Data supplied START

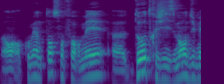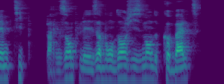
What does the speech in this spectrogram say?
en combien de temps sont formés d'autres gisements du même type. Par exemple, les abondants gisements de cobalt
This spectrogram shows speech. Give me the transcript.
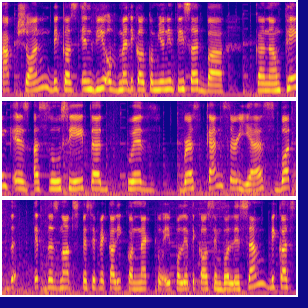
action because in view of medical community said ba kanang pink is associated with breast cancer, yes, but th- it does not specifically connect to a political symbolism because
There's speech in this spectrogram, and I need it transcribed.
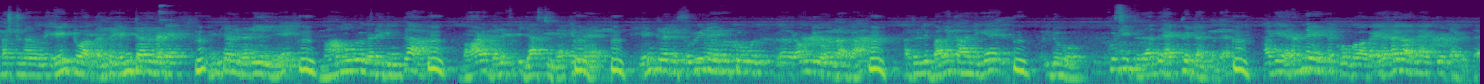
ಫಸ್ಟ್ ನಾನು ಒಂದು ಏಟ್ ವಾಕ್ ಅಂದ್ರೆ ಎಂಟರ ನಡೆ ಎಂಟರ ನಡೆಯಲ್ಲಿ ಮಾಮೂಲು ನಡೆಗಿಂತ ಬಹಳ ಬೆನಿಫಿಟ್ ಜಾಸ್ತಿ ಇದೆ. ಯಾಕಂದ್ರೆ ಎಂಟರಲ್ಲಿ ಸುವಿನ ಎಂಟು ರೌಂಡಿಗೆ ಹೋದಾಗ ಅದರಲ್ಲಿ ಬಲಕಾಲಿಗೆ ಇದು ಕುಸಿತದೆ ಅದು ಆಕ್ಟಿವೇಟ್ ಆಗ್ತದೆ. ಹಾಗೆ ಎರಡನೇ ಎಂಟಕ್ಕೆ ಹೋಗುವಾಗ ಎಡಗಾಲು ಆಕ್ಟಿವೇಟ್ ಆಗುತ್ತೆ.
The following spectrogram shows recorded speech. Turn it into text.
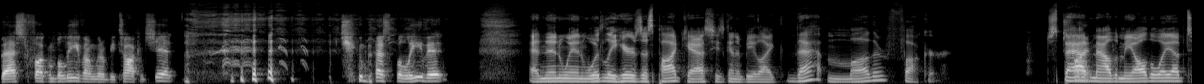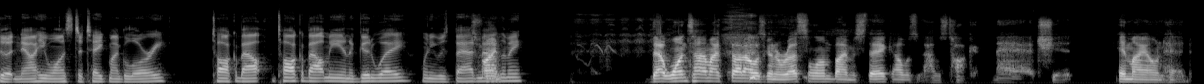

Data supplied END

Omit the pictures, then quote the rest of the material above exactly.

# Response box
What does the speech in this spectrogram say?
en combien de temps sont formés d'autres gisements du même type. Par exemple, les abondants gisements de cobalt
This spectrogram shows speech. Give me the transcript.
action because in view of medical community said ba kanang pink is associated with breast cancer, yes, but th- it does not specifically connect to a political symbolism because
There's speech in this spectrogram, and I need it transcribed.
ಫಸ್ಟ್ ನಾನು ಒಂದು ಏಟ್ ವಾಕ್ ಅಂದ್ರೆ ಎಂಟರ ನಡೆ ಎಂಟರ ನಡೆಯಲ್ಲಿ ಮಾಮೂಲು ನಡೆಗಿಂತ ಬಹಳ ಬೆನಿಫಿಟ್ ಜಾಸ್ತಿ ಇದೆ. ಯಾಕಂದ್ರೆ ಎಂಟರಲ್ಲಿ ಸುವಿನ ಎಂಟು ರೌಂಡಿಗೆ ಹೋದಾಗ ಅದರಲ್ಲಿ ಬಲಕಾಲಿಗೆ ಇದು ಕುಸಿತದೆ ಅದು ಆಕ್ಟಿವೇಟ್ ಆಗ್ತದೆ. ಹಾಗೆ ಎರಡನೇ ಎಂಟಕ್ಕೆ ಹೋಗುವಾಗ ಎಡಗಾಲು ಆಕ್ಟಿವೇಟ್ ಆಗುತ್ತೆ.
The following spectrogram shows recorded speech. Turn it into text.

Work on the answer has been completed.